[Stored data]
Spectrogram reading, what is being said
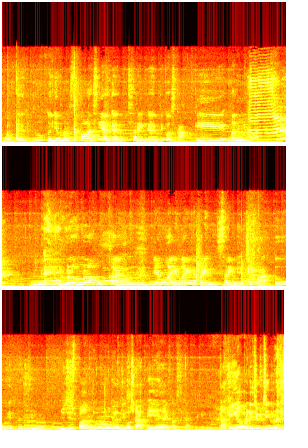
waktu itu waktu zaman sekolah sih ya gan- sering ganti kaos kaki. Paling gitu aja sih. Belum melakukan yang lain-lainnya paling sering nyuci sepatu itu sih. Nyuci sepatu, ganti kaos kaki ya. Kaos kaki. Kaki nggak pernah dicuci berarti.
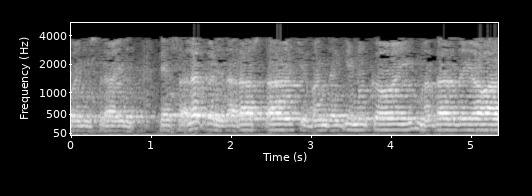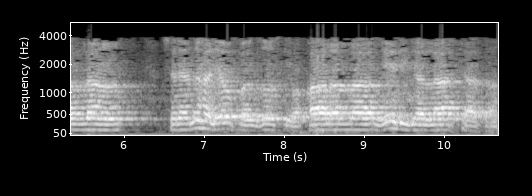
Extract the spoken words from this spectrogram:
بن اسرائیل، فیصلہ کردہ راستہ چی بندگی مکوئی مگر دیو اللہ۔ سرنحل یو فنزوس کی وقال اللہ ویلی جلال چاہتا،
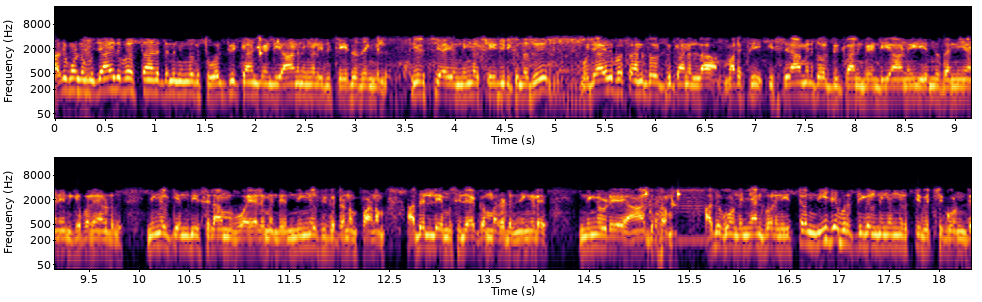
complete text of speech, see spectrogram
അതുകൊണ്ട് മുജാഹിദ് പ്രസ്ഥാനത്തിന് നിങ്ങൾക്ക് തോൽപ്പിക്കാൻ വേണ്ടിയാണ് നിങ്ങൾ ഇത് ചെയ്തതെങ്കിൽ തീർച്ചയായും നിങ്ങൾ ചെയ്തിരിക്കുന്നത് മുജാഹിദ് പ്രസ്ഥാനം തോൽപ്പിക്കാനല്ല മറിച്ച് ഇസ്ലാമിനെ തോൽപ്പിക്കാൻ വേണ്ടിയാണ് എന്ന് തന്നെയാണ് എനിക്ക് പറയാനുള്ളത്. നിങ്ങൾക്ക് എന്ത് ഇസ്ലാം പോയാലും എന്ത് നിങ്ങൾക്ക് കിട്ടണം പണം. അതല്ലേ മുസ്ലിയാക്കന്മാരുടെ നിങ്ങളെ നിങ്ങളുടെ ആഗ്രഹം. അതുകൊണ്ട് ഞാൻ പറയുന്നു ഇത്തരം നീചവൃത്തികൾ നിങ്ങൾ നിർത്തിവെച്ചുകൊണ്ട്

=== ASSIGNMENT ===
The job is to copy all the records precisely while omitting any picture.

=== OUTPUT FOR THIS TASK ===
Spectrogram reading, what is being said
waktu itu waktu zaman sekolah sih ya gan- sering ganti kaos kaki. Paling gitu aja sih. Belum melakukan yang lain-lainnya paling sering nyuci sepatu itu sih. Nyuci sepatu, ganti kaos kaki ya. Kaos kaki. Kaki nggak pernah dicuci berarti.
Extract the spoken words from this spectrogram:
بن اسرائیل، فیصلہ کردہ راستہ چی بندگی مکوئی مگر دیو اللہ۔ سرنحل یو فنزوس کی وقال اللہ ویلی جلال چاہتا،
complete text of speech, see spectrogram
അതുകൊണ്ട് മുജാഹിദ് പ്രസ്ഥാനത്തിന് നിങ്ങൾക്ക് തോൽപ്പിക്കാൻ വേണ്ടിയാണ് നിങ്ങൾ ഇത് ചെയ്തതെങ്കിൽ തീർച്ചയായും നിങ്ങൾ ചെയ്തിരിക്കുന്നത് മുജാഹിദ് പ്രസ്ഥാനം തോൽപ്പിക്കാനല്ല മറിച്ച് ഇസ്ലാമിനെ തോൽപ്പിക്കാൻ വേണ്ടിയാണ് എന്ന് തന്നെയാണ് എനിക്ക് പറയാനുള്ളത്. നിങ്ങൾക്ക് എന്ത് ഇസ്ലാം പോയാലും എന്ത് നിങ്ങൾക്ക് കിട്ടണം പണം. അതല്ലേ മുസ്ലിയാക്കന്മാരുടെ നിങ്ങളെ നിങ്ങളുടെ ആഗ്രഹം. അതുകൊണ്ട് ഞാൻ പറയുന്നു ഇത്തരം നീചവൃത്തികൾ നിങ്ങൾ നിർത്തിവെച്ചുകൊണ്ട്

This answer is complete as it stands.